**What is required**
What is wanted is every line below from the one with "Spectrogram transcript" up to and including the one with "What would a", retyped exactly, pictures excluded, nothing else.

--- START ---

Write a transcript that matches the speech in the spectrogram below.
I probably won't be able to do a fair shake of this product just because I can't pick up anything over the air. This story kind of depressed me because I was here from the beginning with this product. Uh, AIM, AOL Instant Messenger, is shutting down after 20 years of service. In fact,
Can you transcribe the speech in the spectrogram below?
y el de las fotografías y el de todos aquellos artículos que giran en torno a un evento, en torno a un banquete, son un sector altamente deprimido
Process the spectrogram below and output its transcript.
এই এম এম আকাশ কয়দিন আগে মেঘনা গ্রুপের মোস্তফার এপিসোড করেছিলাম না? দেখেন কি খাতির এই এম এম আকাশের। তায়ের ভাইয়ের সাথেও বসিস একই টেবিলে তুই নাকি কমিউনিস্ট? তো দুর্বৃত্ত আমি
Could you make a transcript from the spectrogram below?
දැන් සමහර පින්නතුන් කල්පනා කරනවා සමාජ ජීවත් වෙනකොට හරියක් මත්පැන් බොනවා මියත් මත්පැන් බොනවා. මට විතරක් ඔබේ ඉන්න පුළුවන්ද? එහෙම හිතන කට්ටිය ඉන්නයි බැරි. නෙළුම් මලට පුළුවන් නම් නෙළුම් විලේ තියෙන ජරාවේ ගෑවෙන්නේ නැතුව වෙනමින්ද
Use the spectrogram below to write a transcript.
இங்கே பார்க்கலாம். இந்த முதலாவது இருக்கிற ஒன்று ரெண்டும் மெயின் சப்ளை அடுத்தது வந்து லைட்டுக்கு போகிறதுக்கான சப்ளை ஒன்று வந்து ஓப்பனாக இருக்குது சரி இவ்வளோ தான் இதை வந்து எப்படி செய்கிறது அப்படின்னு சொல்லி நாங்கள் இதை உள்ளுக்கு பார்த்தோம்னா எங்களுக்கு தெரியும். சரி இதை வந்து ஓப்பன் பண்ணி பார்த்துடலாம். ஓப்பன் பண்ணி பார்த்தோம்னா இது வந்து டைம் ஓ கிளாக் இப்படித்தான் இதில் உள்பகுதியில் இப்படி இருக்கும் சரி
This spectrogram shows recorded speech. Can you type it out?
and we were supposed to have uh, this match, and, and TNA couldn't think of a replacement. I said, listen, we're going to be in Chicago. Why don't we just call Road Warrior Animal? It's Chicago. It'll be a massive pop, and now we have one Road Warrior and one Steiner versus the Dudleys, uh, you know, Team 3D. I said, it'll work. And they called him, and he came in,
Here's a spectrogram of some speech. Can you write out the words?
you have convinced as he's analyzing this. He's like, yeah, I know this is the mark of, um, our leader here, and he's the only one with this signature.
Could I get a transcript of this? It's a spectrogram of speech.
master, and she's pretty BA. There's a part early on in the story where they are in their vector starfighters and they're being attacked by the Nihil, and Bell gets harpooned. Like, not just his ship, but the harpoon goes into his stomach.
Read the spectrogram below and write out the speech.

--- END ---
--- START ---

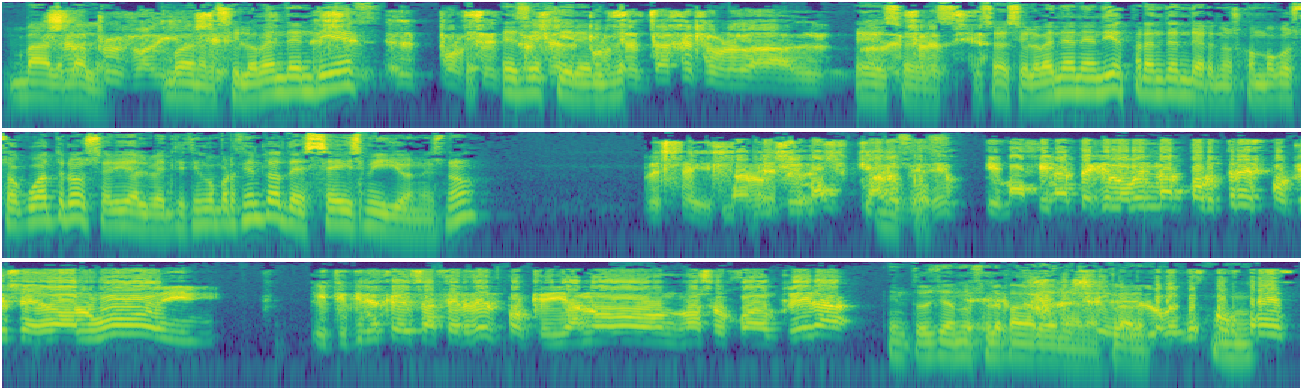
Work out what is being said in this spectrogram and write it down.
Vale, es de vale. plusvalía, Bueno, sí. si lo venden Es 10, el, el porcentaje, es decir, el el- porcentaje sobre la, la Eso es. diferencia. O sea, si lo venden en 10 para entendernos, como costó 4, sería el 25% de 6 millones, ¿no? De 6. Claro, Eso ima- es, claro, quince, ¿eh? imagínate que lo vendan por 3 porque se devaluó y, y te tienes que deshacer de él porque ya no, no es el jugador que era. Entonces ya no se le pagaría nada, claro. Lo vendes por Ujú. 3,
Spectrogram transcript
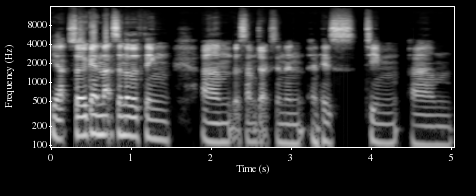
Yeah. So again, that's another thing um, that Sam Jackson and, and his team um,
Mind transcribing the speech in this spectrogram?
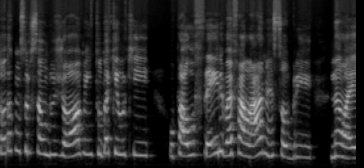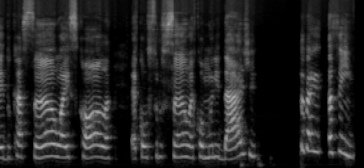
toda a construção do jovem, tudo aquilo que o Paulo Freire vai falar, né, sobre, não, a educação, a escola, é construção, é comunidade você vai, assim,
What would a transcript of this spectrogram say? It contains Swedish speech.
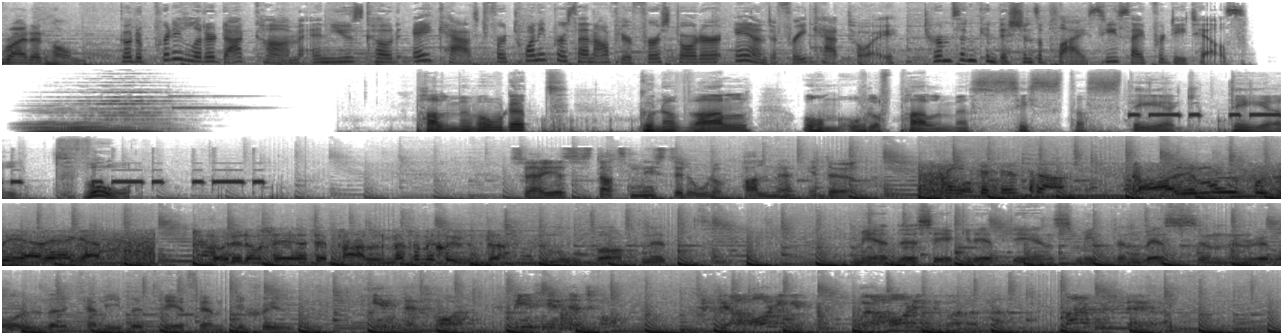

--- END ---
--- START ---

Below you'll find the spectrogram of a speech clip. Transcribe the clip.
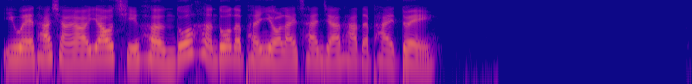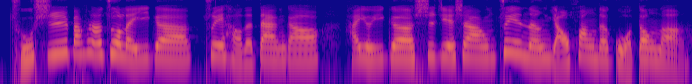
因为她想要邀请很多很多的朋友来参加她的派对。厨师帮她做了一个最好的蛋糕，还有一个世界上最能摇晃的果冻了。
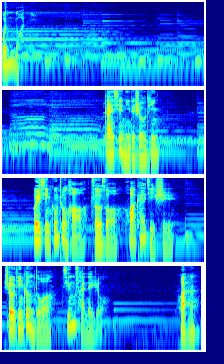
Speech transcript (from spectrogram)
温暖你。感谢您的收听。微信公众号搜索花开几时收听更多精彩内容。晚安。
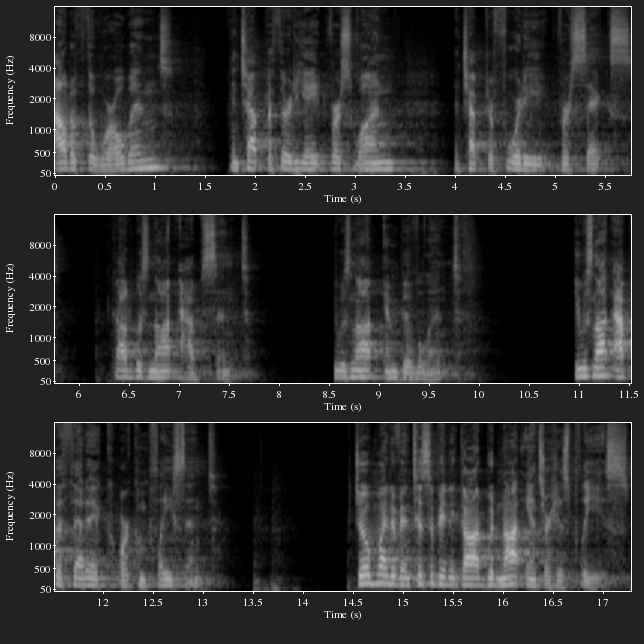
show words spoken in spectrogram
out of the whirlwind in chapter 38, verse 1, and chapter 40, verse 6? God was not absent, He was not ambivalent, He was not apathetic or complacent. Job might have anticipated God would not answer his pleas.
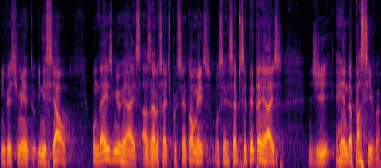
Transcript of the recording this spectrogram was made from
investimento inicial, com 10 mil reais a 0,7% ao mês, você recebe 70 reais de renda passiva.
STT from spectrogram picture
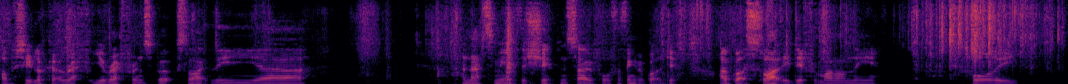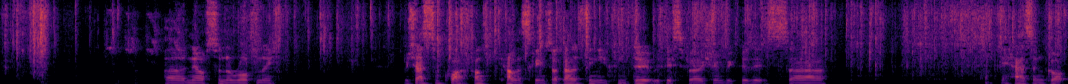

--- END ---

**Response to this task**
Spectrogram transcript
Yeah. So again, that's another thing um, that Sam Jackson and, and his team um,
Mind transcribing the speech in this spectrogram?
toda a construção do jovem, tudo aquilo que o Paulo Freire vai falar, né, sobre, não, a educação, a escola, é construção, é comunidade você vai, assim,
What would a transcript of this spectrogram say? It contains Swedish speech.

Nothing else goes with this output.